*MATERIAL TO PROCESS*:
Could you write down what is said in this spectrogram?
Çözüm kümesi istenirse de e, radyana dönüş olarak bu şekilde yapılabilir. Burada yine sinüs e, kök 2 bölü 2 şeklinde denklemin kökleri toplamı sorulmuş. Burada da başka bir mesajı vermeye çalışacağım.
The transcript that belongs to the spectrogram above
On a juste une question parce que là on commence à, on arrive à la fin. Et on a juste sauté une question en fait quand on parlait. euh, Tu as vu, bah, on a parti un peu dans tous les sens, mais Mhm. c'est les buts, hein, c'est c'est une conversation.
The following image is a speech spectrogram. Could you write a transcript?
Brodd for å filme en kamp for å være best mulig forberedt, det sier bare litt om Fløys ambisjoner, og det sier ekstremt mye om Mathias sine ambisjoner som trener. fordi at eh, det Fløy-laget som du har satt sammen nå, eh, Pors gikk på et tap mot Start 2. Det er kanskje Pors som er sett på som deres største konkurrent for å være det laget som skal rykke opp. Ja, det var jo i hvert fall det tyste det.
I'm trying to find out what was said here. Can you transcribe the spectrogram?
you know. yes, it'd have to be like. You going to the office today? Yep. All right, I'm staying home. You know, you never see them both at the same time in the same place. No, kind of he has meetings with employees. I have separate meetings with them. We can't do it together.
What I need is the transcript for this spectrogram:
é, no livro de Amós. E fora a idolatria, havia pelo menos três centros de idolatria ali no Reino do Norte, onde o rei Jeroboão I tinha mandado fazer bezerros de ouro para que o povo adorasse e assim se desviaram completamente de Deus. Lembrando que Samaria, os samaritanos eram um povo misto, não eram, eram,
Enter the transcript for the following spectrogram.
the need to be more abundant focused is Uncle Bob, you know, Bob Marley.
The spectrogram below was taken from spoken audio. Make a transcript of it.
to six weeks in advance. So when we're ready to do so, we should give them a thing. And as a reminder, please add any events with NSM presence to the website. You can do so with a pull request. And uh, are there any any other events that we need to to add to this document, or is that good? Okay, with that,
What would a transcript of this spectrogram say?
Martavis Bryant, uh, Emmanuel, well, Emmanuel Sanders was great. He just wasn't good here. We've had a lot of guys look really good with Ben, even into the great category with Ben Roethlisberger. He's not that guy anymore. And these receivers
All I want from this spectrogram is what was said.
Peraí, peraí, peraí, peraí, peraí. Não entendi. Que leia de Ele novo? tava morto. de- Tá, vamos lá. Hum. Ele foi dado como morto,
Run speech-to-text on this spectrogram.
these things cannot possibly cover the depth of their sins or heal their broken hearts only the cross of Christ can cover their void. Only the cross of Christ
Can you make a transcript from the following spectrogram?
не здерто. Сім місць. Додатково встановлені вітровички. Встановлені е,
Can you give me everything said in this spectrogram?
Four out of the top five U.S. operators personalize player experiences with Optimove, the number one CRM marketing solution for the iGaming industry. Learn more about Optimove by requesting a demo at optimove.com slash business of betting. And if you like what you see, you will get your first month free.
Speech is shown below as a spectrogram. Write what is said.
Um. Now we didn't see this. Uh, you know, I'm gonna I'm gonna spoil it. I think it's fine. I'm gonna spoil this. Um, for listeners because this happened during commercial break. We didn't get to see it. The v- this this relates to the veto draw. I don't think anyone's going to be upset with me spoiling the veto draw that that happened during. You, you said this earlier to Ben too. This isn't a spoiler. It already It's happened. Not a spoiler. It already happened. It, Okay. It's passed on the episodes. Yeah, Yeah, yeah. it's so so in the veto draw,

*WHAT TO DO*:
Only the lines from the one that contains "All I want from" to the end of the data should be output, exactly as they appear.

*WRITTEN ANSWER*:
All I want from this spectrogram is what was said.
Peraí, peraí, peraí, peraí, peraí. Não entendi. Que leia de Ele novo? tava morto. de- Tá, vamos lá. Hum. Ele foi dado como morto,
Run speech-to-text on this spectrogram.
these things cannot possibly cover the depth of their sins or heal their broken hearts only the cross of Christ can cover their void. Only the cross of Christ
Can you make a transcript from the following spectrogram?
не здерто. Сім місць. Додатково встановлені вітровички. Встановлені е,
Can you give me everything said in this spectrogram?
Four out of the top five U.S. operators personalize player experiences with Optimove, the number one CRM marketing solution for the iGaming industry. Learn more about Optimove by requesting a demo at optimove.com slash business of betting. And if you like what you see, you will get your first month free.
Speech is shown below as a spectrogram. Write what is said.
Um. Now we didn't see this. Uh, you know, I'm gonna I'm gonna spoil it. I think it's fine. I'm gonna spoil this. Um, for listeners because this happened during commercial break. We didn't get to see it. The v- this this relates to the veto draw. I don't think anyone's going to be upset with me spoiling the veto draw that that happened during. You, you said this earlier to Ben too. This isn't a spoiler. It already It's happened. Not a spoiler. It already happened. It, Okay. It's passed on the episodes. Yeah, Yeah, yeah. it's so so in the veto draw,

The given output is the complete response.